The problem: Go through the entries below and print, exactly, the lines starting at the one with "The attached spectrogram" and ending at the one with "Spectrogram input, transcript output", keeping both ends and no others.

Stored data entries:

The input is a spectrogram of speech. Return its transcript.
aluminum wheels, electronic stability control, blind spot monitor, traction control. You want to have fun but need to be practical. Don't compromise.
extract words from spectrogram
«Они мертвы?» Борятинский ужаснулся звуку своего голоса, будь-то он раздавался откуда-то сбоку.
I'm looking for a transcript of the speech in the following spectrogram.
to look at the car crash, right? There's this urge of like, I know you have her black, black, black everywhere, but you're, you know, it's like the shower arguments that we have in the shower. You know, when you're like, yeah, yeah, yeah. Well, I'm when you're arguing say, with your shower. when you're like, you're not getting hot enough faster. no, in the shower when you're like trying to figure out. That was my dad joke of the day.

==

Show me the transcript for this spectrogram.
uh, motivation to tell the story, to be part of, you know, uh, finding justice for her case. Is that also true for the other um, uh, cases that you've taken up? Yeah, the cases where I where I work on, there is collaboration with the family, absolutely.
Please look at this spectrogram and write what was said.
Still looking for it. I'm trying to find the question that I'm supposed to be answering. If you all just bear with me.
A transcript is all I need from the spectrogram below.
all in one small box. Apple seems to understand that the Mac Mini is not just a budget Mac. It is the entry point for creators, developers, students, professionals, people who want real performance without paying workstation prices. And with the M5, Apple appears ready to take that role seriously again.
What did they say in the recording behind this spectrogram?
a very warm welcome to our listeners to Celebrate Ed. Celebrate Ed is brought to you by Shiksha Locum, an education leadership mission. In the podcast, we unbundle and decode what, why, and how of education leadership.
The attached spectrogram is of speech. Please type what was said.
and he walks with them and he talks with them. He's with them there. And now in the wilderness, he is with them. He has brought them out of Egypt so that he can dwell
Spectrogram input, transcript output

Response:
The attached spectrogram is of speech. Please type what was said.
and he walks with them and he talks with them. He's with them there. And now in the wilderness, he is with them. He has brought them out of Egypt so that he can dwell
Spectrogram input, transcript output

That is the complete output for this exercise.